Water purification is necessary whether hiking the trails, living off the grid or managing a city’s water plant. A number of techniques are used every day for eliminating particulates and microbes from water. However, the Rochester Institute of Technology recently introduced a new method using carbon nanotubes.
Carbon in the form of graphite is used to make lead pencils. When exposed to extreme pressure, carbon forms diamonds. However, researchers from the Rochester Institute of Technology transform common graphite into graphene, which is rolled into minute, single-walled tubes. Each tube is reported as being approximately 50,000 times smaller than the width of a typical human hair.
The process involves creating the tubes. Then the researchers sort through the creations to isolate the tubes having the greatest degree of semi-conductivity. The tubes are arranged or aligned into thin papers. The papers have the ability to absorb a number of contaminants found in water. The carbon nanotubes do not conduct water. Thus, only the contaminants attach to the tubes while the water easily flows through.
The innovation goes against the rules of physics and is part of quantum mechanics where small items boast huge properties. The way in which the material was created naturally endows it with electrical and heat conductivity. RIT developed the technology to be used for environmental decontamination or for the average homeowner. In the home, cleaning a nanotube filter requires merely putting the paper in the microwave for approximately five minutes to annihilate and evaporate any impurities.
The size and properties of carbon nanotubes make the technology useful in a variety of applications. Scientists from North Carolina State University developed the means of using carbon nanotubes in the anodes of lithium-ion batteries. The implication being that the nanotubes could increase the charge capacity of the batteries up to 10 times.
In the health care field, nanotubes might be used on the surface of implants, as bone has been shown to attach more readily to the substance than traditional titanium. Other implications include injecting the tubes beneath the skin to monitor nitric oxide, which is a chemical substance that dilates blood vessels. Certain levels of the gas also indicate the presence of inflammation.
Artificial muscles crafted with embedded nanotubes could increase strength by up to 200 times.
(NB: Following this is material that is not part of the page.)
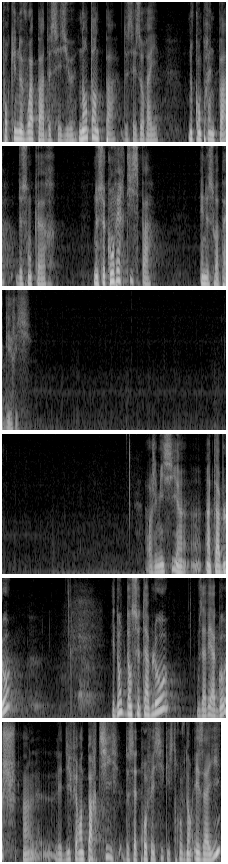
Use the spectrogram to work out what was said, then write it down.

Nanotubes harboring antibodies or other chemotherapy agents have the ability to detect or treat cancer without harming surrounding tissues.